From a Sports Illustrated senior writer, “a richly detailed history of Aliquippa football . . . A remarkable story of urban struggle and athletic prowess” (Pittsburgh Post-Gazette).
In the early twentieth century, down the Ohio River from Pittsburgh, the Jones & Laughlin Steel Company built one of the largest mills in the world and a town to go with it. Aliquippa was a beacon and a melting pot, pulling in thousands of families from Europe and the Jim Crow South. The J&L mill, though dirty and dangerous, offered a chance at a better life. It produced the steel that built American cities and won World War II and even became something of a workers’ paradise. But then, in the 1980s, the steel industry cratered. The mill closed. Crime rose and crack hit big.
But another industry grew in Aliquippa. The town didn’t just make steel; it made elite football players, from Mike Ditka to Ty Law to Darrelle Revis.

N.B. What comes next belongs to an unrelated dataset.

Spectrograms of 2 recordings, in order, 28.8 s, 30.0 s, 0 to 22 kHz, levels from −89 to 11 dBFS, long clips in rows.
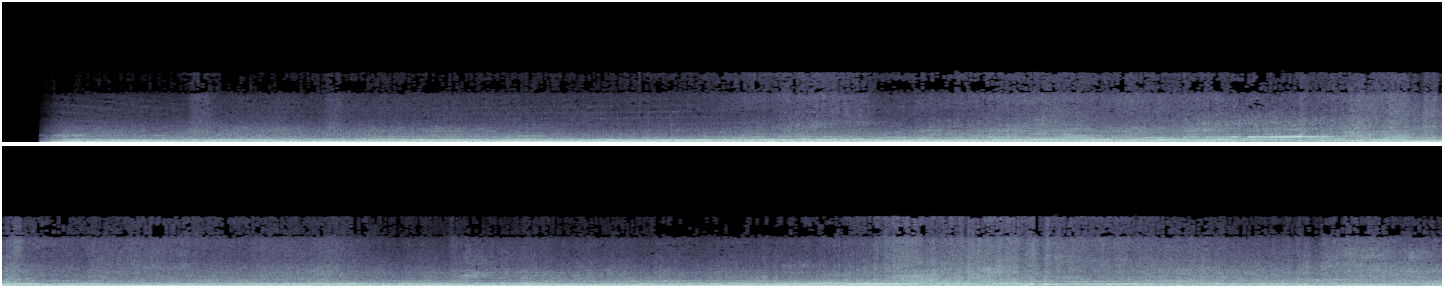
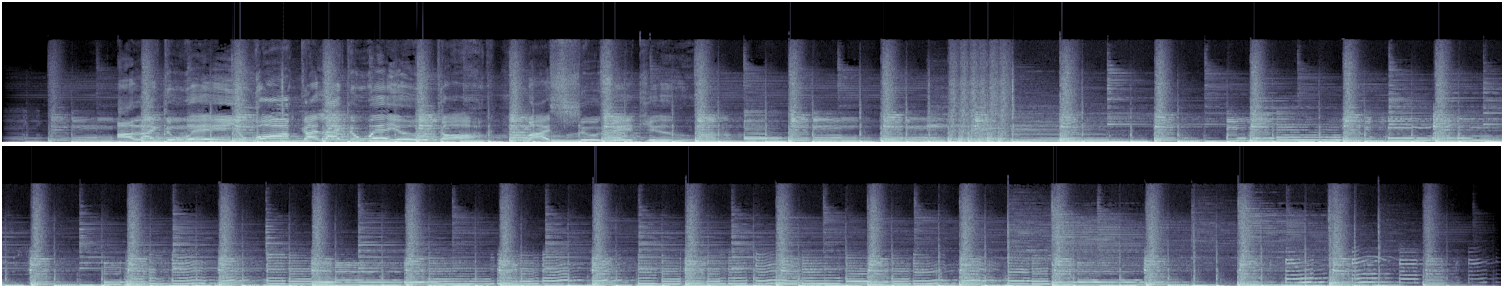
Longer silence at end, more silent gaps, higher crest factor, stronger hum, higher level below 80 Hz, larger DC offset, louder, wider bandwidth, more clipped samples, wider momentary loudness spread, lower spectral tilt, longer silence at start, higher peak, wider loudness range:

Few places churned out talent like Aliquippa, a town not far from the birthplace of professional football in western Pennsylvania. Despite its troubles—maybe even because of them—Aliquippa became legendary for producing football greatness. A masterpiece of narrative journalism, Playing Through the Whistle tells the remarkable story of Aliquippa and through it, the larger history of American industry, sports, and life. Like football, it will make you marvel, wince, cry, and cheer.
“Looks at the struggling steel town of Aliquippa, Pa., through the prism of its high school football team. The author understands the Rust Belt particulars of the region better than most political professionals.” —The Wall Street Journal